Memorializing the normal tragedies


It appears the country is racing to get back to normal: to life as it was pre-pandemic.

On Wednesday a Northern California man walked into his San Jose workplace and shot to death nine people.

Yet one more mass shooting in this country. Depending on how you define them it is the 232nd mass shooting of the year 2021.

In 2020 there were 611 mass shootings.

The year before there were 417 similar deaths.

Indiscriminate, senseless killing en masse is normal here, as is the Republican Party’s obstinacy toward considering meaningful change to gun safety laws. Thoughts and prayers to the bereaved continue to be the response of those who choose gun culture over dialogue. Business as usual. Just another day. Normal.
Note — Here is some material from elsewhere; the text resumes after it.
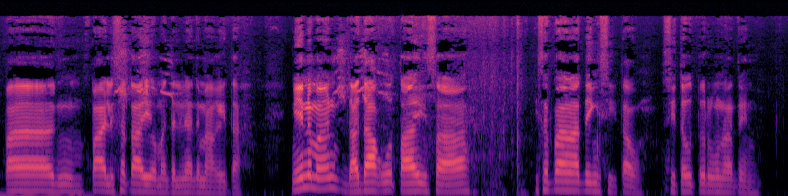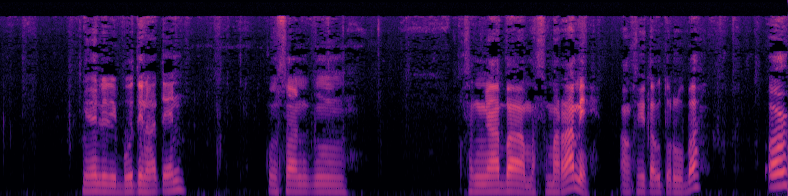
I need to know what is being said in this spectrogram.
pag paalis na tayo, madali natin makita. Ngayon naman, dadako tayo sa isa pa nating sitaw. Sitaw turo natin. Ngayon lilibutin natin kung saan kung saan nga ba mas marami ang sitaw turo ba or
So maybe it’s time to do something out of the ordinary. Something unusual. Almost abnormal. Maybe it’s time to consider another Memorial Day.

The coming holiday is to commemorate and show respect for those who lost their lives defending this country. Perhaps Memorial Day II can be for those who lost their lives by simply living in this country. Working to provide for their families, sharing a moment with a loved one at a concert, or sitting in a classroom in an attempt to fulfill their promise as a human being.

That was them fulfilling their duty.

In the nation’s capitol there is a wall etched with the names of veterans who died in the Vietnam War. What would a memorial to those who died because of a mass shooting look like?

A dinner table with an empty place setting, symbolizing the missed meals a now broken family will have to endure for the rest of their days?

Perhaps sculptures of overturned school desks, scattered text books, and tiny backpacks next to pencils and crayons will convey the gravitas and despair of slaughtered sons and daughters?

Or maybe, in a nod to Second Amendment zealots and the NRA, we commission a giant defiant fist clutching an automatic rifle and on that sculpture we carve in tiny letters the names of people who have been gunned down. It seems fitting given we value one more than the other.

Mourning those who die and trying to find ways to make their lives mean something is normal. We are halfway through this year. Already I am tired of normal.

Memorializing the normal tragedies